Mankind’s need for energy being at the root of climate change, it has always been a protagonist in research and discussions on its origins, consequences and mitigation. The link with adaptation to climate change, by contrast, has, with a few exceptions, not been made explicit. However, there is a range of resources, concepts and discussions on energy which are relevant to climate change adaptation in Africa without necessarily considering the mere concept of it: Under the broad category of renewable energies, researchers, policy makers and NGOs have been juggling with a variety of alternative, renewable and therefore sustainable energy sources with the potential to both limit greenhouse gas emissions and reduce the poverty of the most vulnerable at the same time.
Access to Energy
A suitable introduction for setting the developmental scene – one of the few papers explicitly putting renewable energies and climate change adaptation into relation – is the South Centre’s Analytical Note on the “Role of Decentralised Renewable Energy Technologies in Adaptation” which describes energy poverty as one of the fundamental drivers of vulnerability of the poor and therefore highlights the importance of access to – renewable – energies. Stressing both the importance of energy access and of low-carbon development to enhance the adaptive capacity of the affected populations, this approach provides a further area – besides forestry – that could be fertile ground for integrating mitigation and adaptation. The potentials of renewable and efficient energy resources to support poverty reduction has been explored by APFREPREN with a focus on the African continent [http://www.afrepren.org/Pubs/WorkingPapers/wpp355_sum.htm], the Horn of Africa [http://www.afrepren.org/Pubs/WorkingPapers/wpp348_sum.htm] and Ethiopia [http://www.afrepren.org/Pubs/WorkingPapers/wpp356_sum.htm]. Gender issues [ ENERGIA] also form part of the debate. The low energy consumption of Sub-Saharan Africa and questions as to possible improvements in access to energy are further dealt with in issues of the Francophone Journals EchoGeo and Liaison Energie-Francophonie [E_1.15], as well as a paper by the European Energy Initiative and the German Gesellschaft fuer Technische Zusammenarbeit GTZ [GTZ_enaccesafri] and the Kenya-based organization AFREPEN [http://www.afrepren.org/Pubs/WorkingPapers/wpp343_sum.htm]
Biomass: Technological and Social Debates
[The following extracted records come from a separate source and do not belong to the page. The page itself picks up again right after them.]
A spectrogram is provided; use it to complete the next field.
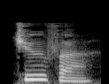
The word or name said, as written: chufa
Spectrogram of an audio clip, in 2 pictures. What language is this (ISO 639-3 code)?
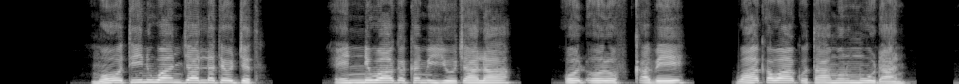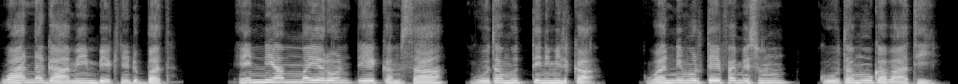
orm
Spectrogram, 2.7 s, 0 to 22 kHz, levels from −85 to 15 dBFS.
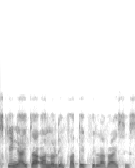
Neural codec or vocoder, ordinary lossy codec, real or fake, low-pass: none; Opus, 24 kbps; real; 7.2 kHz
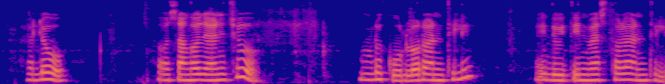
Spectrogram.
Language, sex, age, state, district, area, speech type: Odia, female, 45-60, Odisha, Puri, urban, spontaneous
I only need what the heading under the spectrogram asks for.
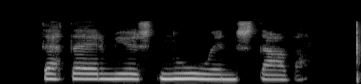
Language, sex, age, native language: Icelandic, female, 10, Icelandic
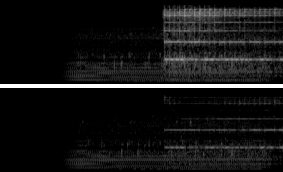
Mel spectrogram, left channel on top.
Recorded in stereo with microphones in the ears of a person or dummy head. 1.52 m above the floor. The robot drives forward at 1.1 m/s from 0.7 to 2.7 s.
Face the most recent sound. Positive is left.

Another burning issue is that of the question as to which alternative, renewable sources of energy are appropriate and have no records or prognoses of causing any further harm. As biomass is the main energy source of sub-Saharan Africans, it dominates the discourse around renewable, clean forms of energy. Diverse forms of biomass, in particular firewood, are intensely debated.
Forests – as long as they are sustainably managed – , are generally seen as major talents in efforts to mitigate to climate change and ensure energy supply at the same time: The Institut de l’Energie et de l’Environnement de la Francophonie dedicates a large proportion of articles of its journal’s issue on Biodiversity, Energy and Climate Change [IEPF_biodivenergie] to forestry. A FAO Working Paper on Forests and Energy [FAO_foren] may provide guidance. The number two issue in renewable energies are diverse forms of biofuels. The Africa Biodiversity Network highlights that, according to case studies from Benin, Tanzania, Uganda and Zambia [ABN_agrofuels], the push for agrofuels is yet another ‘solution’ imposed by the North, leaving very limited space for the quest for sustainable, local solutions that serve primarily the African interest and not that of Northern industrialized countries in need of more energy after peak oil. IFPRI [IFRPI_biofuels; IFRPRI_bioenergy] raises critical voices, too, emphasizing the consequences an expansion of biofuel production may have in terms of food security. FAO [FAO_biofuel], by contrast, is much more positive about agrofuel production for poverty alleviation and energy supply.
The quest for the super-crop
The challenges and dangers inflicted by an increase in biofuel production, which competes with food security needs and biodiversity, are commonly acknowledged. The conclusions, however, are diverse. Some organizations still see a lot of potential in agrofuels such as bio-ethanol, whereas others criticize them more vehemently and call for alternatives. These include the mysterious ‘new’ invention ‘yatropha’, celebrated as the solution for Africa’s, in particular Africa’s women’s, rural povery, lack in energy access and need for climate-hazard resistant crops. The November 2007 French edition of ‘Seedling’ critically discusses palm oil, sugar cane, soya and – yatropha. Cotton oil [CA_CIRAD_ener], showing similar results to vegetable oil but not necessarily endangering food security, has also raised some attention. The commune of Ougadougou in Burkina Faso has been experimenting with water hyacinths [Vertigo_biogaz], a plant endangering the regions biodiversity, finding that the application of a certain set of techniques in wetlands not only solves the problem with the water hyacinth’s reproduction, but also provides new means of energy production. Adding a non-biomass component to the showroom, another, South African paper [ERC_ZAen1], compares the advantages and drawbacks of solar water heaters versus biodiesel, raising socio-economic concerns with may be of relevance beyond these two particular energy sources.